2.  Retrofit and improve existing buildings

“Greening the vast quantity of existing building stock in Australia is an enormous challenge - and all parties must have policies and plans which address, enable and encourage this. Some state and territory governments are introducing a range of policy incentives to improve existing buildings' energy efficiency, reduce water use, widen the range of green building materials used and reduce construction and demolition waste.  We call on all political parties to outline the financial and non-financial incentives they intend to introduce to support more efficient, productive and sustainable buildings,” Mr Mellon says.

3.  Move beyond buildings to communities and cities

“In mid-2012, the GBCA launched the Green Star – Communities rating tool to provide best practice benchmarks for delivering adaptable, liveable, prosperous and sustainable cities, communities and precincts across Australia. The benchmarks within this rating tool, and the ratings to be achieved, should be embedded within federal policies and strategies in order to encourage better outcomes – especially in leaner economic times when Australians need less pressure on their cost of living. 

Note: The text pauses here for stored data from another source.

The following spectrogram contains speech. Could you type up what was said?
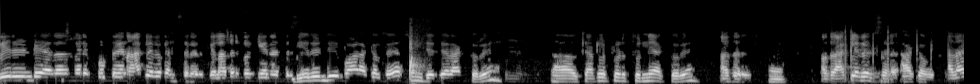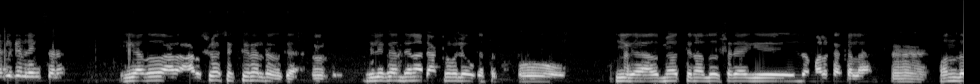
ಬೀರ್ ಹಿಂಡಿ ಅದಾದ್ಮೇಲೆ ಫುಡ್ ಏನ್ ಹಾಕ್ಲೇಬೇಕಂತ ಸರ್ ಅದಕ್ಕೆಲ್ಲ ಅದ್ರ ಬಗ್ಗೆ ಏನಾಯ್ತು ಬೀರ್ ಬೀರಿಂಡಿ ಬಾಳ ಹಾಕಲ್ರಿ ಸುಮ್ ಜರ್ ಜರ್ ಹಾಕ್ತವ್ರಿ ಕ್ಯಾಟ್ಲ್ ಫೀಡ್ ತುನ್ನಿ ಹಾಕ್ತವ್ರಿ. ಅದ್ರ ಹ್ಮ್. ಅದು ಹಾಕ್ಲೇಬೇಕು ಸರ್. ಹಾಕಬೇಕು ಅದಾಗ್ಲಿಕ್ಕೆ ಹೆಂಗ್ ಸರ್? ಈಗ ಅದು ಅರಸುವ ಶಕ್ತಿ ಇರಲ್ರಿ ಅದಕ್ಕೆ. ಇಲ್ಲಿಕಂದ ದಿನ ಡಾಕ್ಟರ್ ಬಳಿ ಹೋಗತ್ತ ಓ. ಈಗ ಅದು ಮೇವ್ ತಿನ್ನೋದು ಸರಿಯಾಗಿ ಇದು ಮಲಕ್ ಹಾಕಲ್ಲ. ಒಂದು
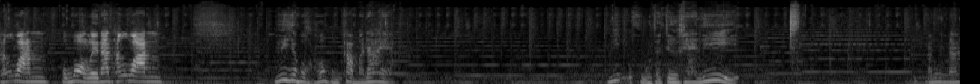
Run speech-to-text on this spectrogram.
ทั้งวัน ผมบอกเลยนะทั้งวันเฮ้ยอย่าบอกนะว่าผมกลับมาได้อะเฮ้ยโอ้โหจะเจอแครี่แป๊บนึงนะ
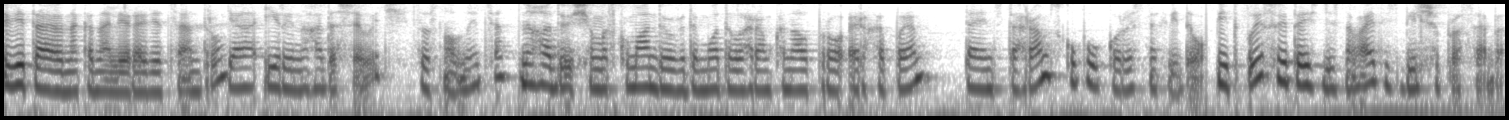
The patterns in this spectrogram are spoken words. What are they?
Вітаю на каналі Реді Центру. Я Ірина Гадашевич, засновниця. Нагадую, що ми з командою ведемо телеграм-канал про РХП та інстаграм з купу корисних відео. Підписуйтесь, дізнавайтесь більше про себе.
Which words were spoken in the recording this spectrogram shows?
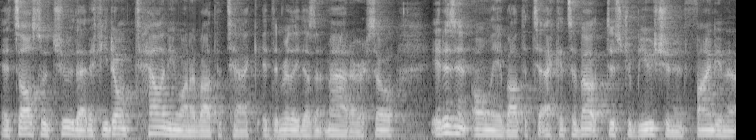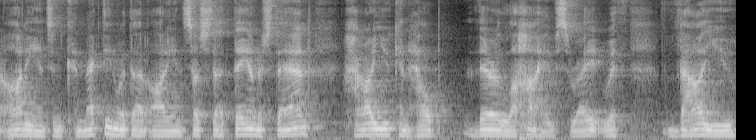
it's also true that if you don't tell anyone about the tech, it really doesn't matter. So it isn't only about the tech, it's about distribution and finding an audience and connecting with that audience such that they understand how you can help their lives, right, with value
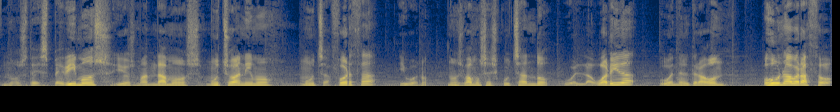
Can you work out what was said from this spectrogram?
nos despedimos y os mandamos mucho ánimo, mucha fuerza y bueno, nos vamos escuchando o en la guarida o en el dragón. Un abrazo.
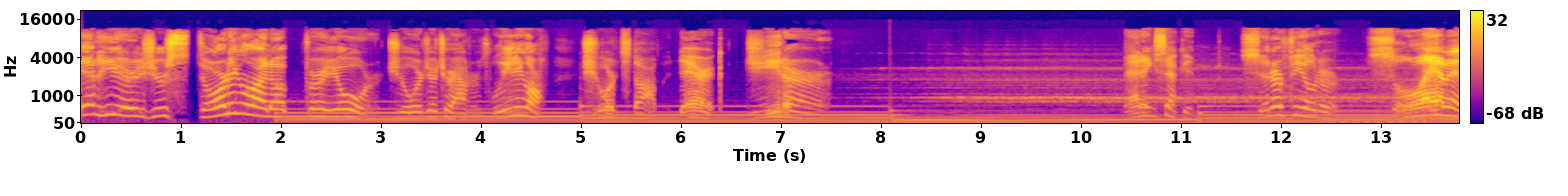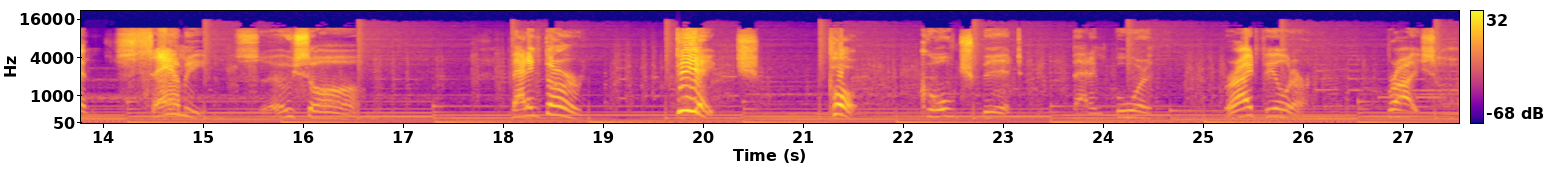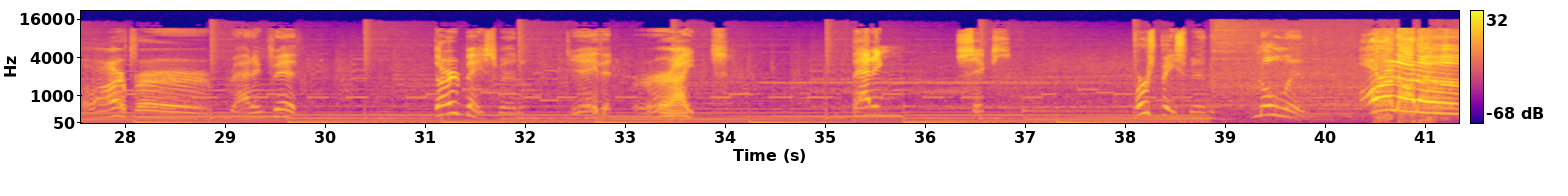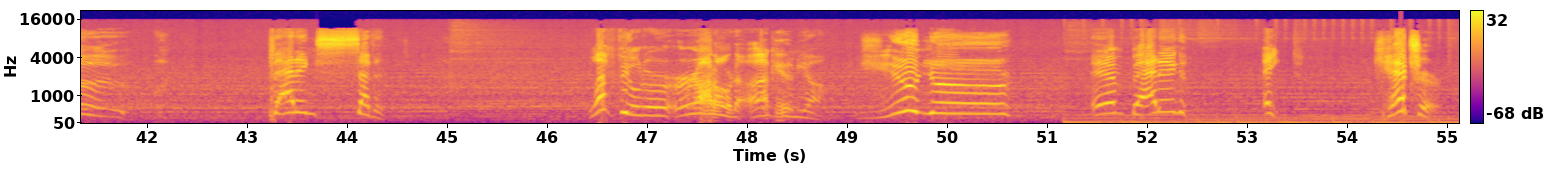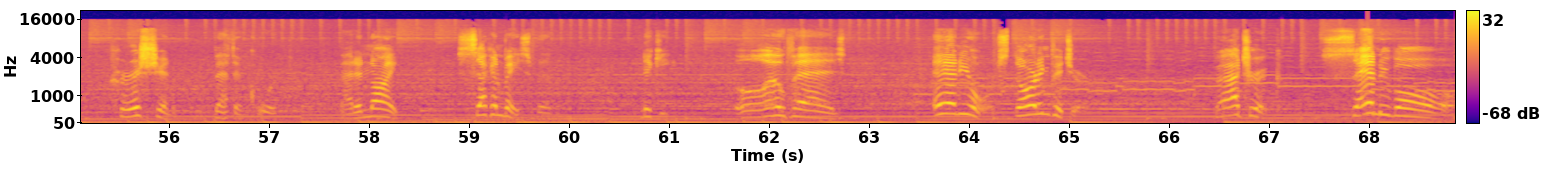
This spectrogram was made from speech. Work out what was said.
And here is your starting lineup for your Georgia Trouters. Leading off, shortstop, Derek Jeter. Batting second, center fielder, slamming, Sammy Sosa. Batting third, DH, Paul Goldschmidt. Batting fourth, right fielder, Bryce Harper. Batting fifth, third baseman, David Wright. Batting sixth, first baseman, Nolan Arenado. Batting seventh, left fielder, Ronald Acuna Jr. And batting eighth, catcher, Christian Bethancourt. Batting ninth, second baseman, Nicky Lopez. And your starting pitcher, Patrick Sandoval.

“What’s more, we must learn from the extreme weather events we’ve experienced in recent years to make our buildings and communities more resilient and adaptable.  This means updating our planning and building codes, and developing national policies that realise the economic benefits of early adaptation and mitigation,” Mr Mellon adds.

“Australia’s future economic productivity, liveability and sustainability depend on getting it right with our buildings, our communities and our cities.  A long-term commitment to policies and programs that drive sustainability in the built environment is essential.  How Australia’s parties are judged will be on the strength of their policies not the posturing of their politicians,” Mr Mellon concludes.